PRESIDENT REAGAN in his Central America speech nailed down the essential point that the region matters and that the way the United States deals with events in its back yard will be taken in many other places as a measure of its constancy and steadiness. He did not prove beyond a reasonable doubt that his particular combination of policies is the one best calculated to serve American interests.

The president suggested that the choice lies between his course and an opposition that "counsels passivity, resignation, defeatism . . . while the people of Central America are delivered to totalitarianism and we ourselves are left vulnerable to new dangers." But this is not fair. Most of Mr. Reagan's critics accept his judgment of the high stakes: they want no more Nicaraguas and no more Soviet advances. On these goals there is agreement. What is questioned is the way of reaching them. The main congressional critics note, as Sen. Dodd suggested, that although Congress has ended up giving Mr. Reagan negotiating space and all the aid he has sought in the last 21/2 years, things seem to be going from bad to worse. Why? they ask. And what reason is there to think that more of the same will work?

Mr. Reagan's focus is on the Nicaraguan-Cuban- Soviet role, and with good reason. Central America, with its poverty and injustice, had long been simmering; what brought it to a revolutionary boil in the last few years has been outside stimulus and support. Yet the form of the administration's engagement in the region, its attempt to counter this intervention, has built-in problems of its own. It ignites old anxieties about the American role and magnifies some of the very factors--the American presence, the felt tradition of American interventionism--that lie at the heart of the political ferment.

In El Salvador, a reaction to the intrusiveness that is the companion and the price of American assistance is building among the very groups American policy seeks to rescue. In Nicaragua, American support of insurgents allows a nasty totalitarian- minded Marxist regime to dull the otherwise telling indictment that it is a foreign tool.

In brief, just as the United States cannot walk away from Central America because the region is too important, so it cannot take charge and dictate a solution because of the immense weight of its past involvement, which Latins remember more keenly than Americans do. That leaves the administration with a requirement to conduct a continuing policy, but a limited one.

The war is crushing El Salvador: taking an immense human toll, draining the economy, lowering the level of health and services, and so on. It is not just that the government lacks the aid to best the guerrillas; if that were the case, more aid would be the answer. It is that, notwithstanding the progress made in land reform and electoral democracy and even in human rights, the government and especially the still largely self-ruled army may not be up to the tremendous job of modernizing and fighting a war at the same time.

To avert the possibility of eventual collapse, meaning a guerrilla victory, the country needs the best political solution it can get. This is the result now being sought by the friendly and frantic democratic states of the Contadora group--Mexico, Venezuela, Colombia, Panama.
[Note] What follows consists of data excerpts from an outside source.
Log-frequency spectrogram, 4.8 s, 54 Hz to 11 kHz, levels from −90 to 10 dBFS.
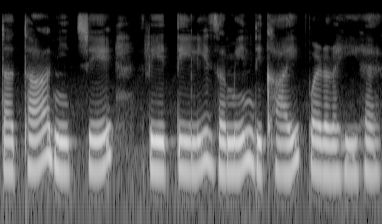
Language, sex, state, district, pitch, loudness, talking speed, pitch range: Hindi, female, Chhattisgarh, Raipur, 190 Hz, -15 LUFS, 100 wpm, 185-200 Hz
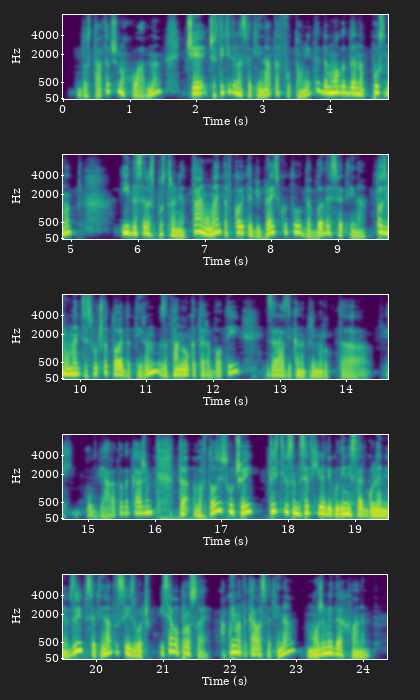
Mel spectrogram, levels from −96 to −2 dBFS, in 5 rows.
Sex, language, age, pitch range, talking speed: male, Bulgarian, 30-49, 120-175 Hz, 170 wpm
Perhaps these Latins are wrong in believing that the Marxist guerrilla influence can be contained better in the negotiating context that they are trying to promote. Perhaps each is too beholden to its domestic left to judge honestly the aggressive revolutionary thrust that is some irreducible part of the guerrillas ruling Nicaragua and ravaging El Salvador. Successful precedents for the approach they commend are few and far between. But no American policy that swims against the Latin current will get very far. And as high as the stakes are for the United States, they are higher for the Latins, whose plain self-interest is to slow down the Marxist revolutionary train before it reaches them.

These considerations find expression, we think, in three policy goals:

1) Congress should vote the president the Salvador aid money he seeks. There is a war on, and the government side deserves to be supported, especially if it moves toward negotiations.

2) At the same time, the administration should be expected to walk through the negotiating door that the Contadora group is straining to open for it. Passive "support" of this initiative is inadequate. If the initiative is not actively encouraged it will be overwhelmed by the sheer weight, pervasiveness and energy of American policy.

3) Meanwhile, the administration must find a way to disengage from its support of insurgents bent on overthrowing the Sandinista regime in Nicaragua. The necessary mission of interdicting arms from Nicaragua should be confined to methods that do not refurbish the old, politically crippling image of the United States as an interventionist power.

Would such a policy of generous aid to El Salvador, diplomatic cooperation with Latin friends and non-intervention in Nicaragua work? There is uncertainty and risk aplenty in it, but less, we believe, than in the president's current policy of generous aid, its own diplomatic preferences and intervention in Nicaragua. The current course has the further disadvantage of being demonstrably unable to gain the bipartisan, executive-congressional consensus that is the only conceivable basis for a policy with a fair chance for success.